Specifically, Somaltus is targeting the fast-charging technology used by the iPhone 6s, as noted by MacRumors. For those unaware, the device charges more quickly until the battery reaches 80%, after which a slower, trickle-charge method is used in an effort to improve battery performance over time.
Essentially, Somaltus is a patent troll and not unlike the ones Apple has faced in the past. The case was filed in the U.S. District Court for the Eastern District of Texas, which is home to a handful of lawsuits from patent trolls. Somaltus lacks a presence online and doesn’t actually sell anything, but it has settled out of court with companies like Ford and Nissan in the past.
Apple has yet to respond to the lawsuit, so it’s unclear if the company will take it to court or attempt to settle outside of it. Apple has been very vocal against patent trolls in the past, claiming in 2014 that it is the subject of more patent-related lawsuits than any other company. The company hasn’t had much success, either. In 2015, it was ordered to pay $532.9 million for infringing on gaming patents of SmartFlash LLC. Not satisfied with that amount, SmartFlash then came back again looking for more.

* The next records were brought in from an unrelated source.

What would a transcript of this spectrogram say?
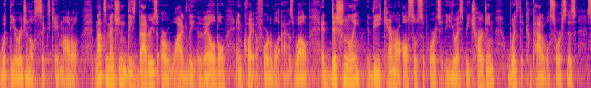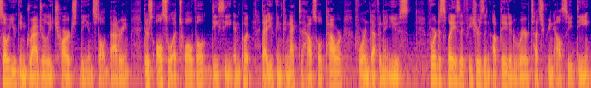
with the original 6K model. Not to mention, these batteries are widely available and quite affordable as well. Additionally, the camera also supports USB charging with compatible sources, so you can gradually charge the installed battery. There's also a 12 volt DC input that you can connect to household power for indefinite use. For displays, it features an updated rear touchscreen LCD.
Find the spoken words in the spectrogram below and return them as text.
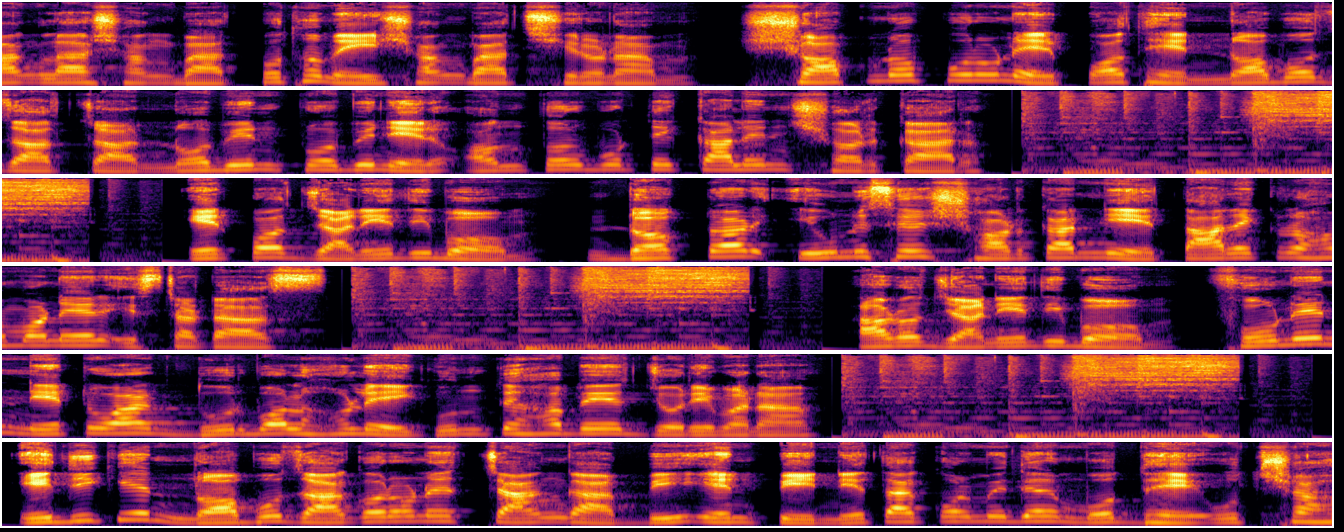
বাংলা সংবাদ। প্রথমেই সংবাদ শিরোনাম। স্বপ্ন পূরণের পথে নবযাত্রা নবীন প্রবীণের অন্তর্বর্তীকালীন সরকার। এরপর জানিয়ে দিব, ডক্টর ইউনিসের সরকার নিয়ে তারেক রহমানের স্ট্যাটাস। আরও জানিয়ে দিব, ফোনের নেটওয়ার্ক দুর্বল হলেই গুনতে হবে জরিমানা। এদিকে নবজাগরণের চাঙ্গা বিএনপি নেতাকর্মীদের মধ্যে উৎসাহ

In what felt like deja vu for many, patent troll VirnetX then did the same thing over patents it claims FaceTime and iMessage infringe upon.
Somaltus is seeking royalties on the sale of infringing devices or an unspecified sum monetary damages.